##### Exercise material #####
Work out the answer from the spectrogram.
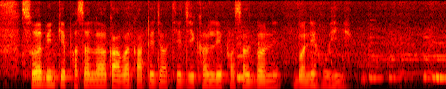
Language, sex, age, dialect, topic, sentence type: Chhattisgarhi, male, 25-30, Western/Budati/Khatahi, agriculture, question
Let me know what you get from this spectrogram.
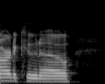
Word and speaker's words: Articuno: Articuno. – The blue. Yeah. Articuno.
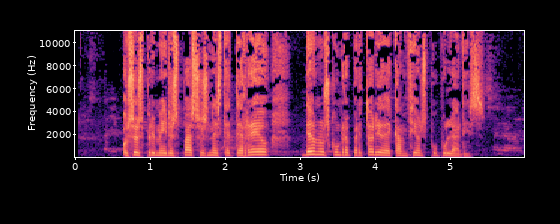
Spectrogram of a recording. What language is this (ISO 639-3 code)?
glg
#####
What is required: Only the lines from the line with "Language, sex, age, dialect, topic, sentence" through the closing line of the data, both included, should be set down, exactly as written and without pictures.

Result:
Language, sex, age, dialect, topic, sentence type: Chhattisgarhi, male, 25-30, Western/Budati/Khatahi, agriculture, question
Let me know what you get from this spectrogram.
Word and speaker's words: Articuno: Articuno. – The blue. Yeah. Articuno.
Spectrogram of a recording. What language is this (ISO 639-3 code)?
glg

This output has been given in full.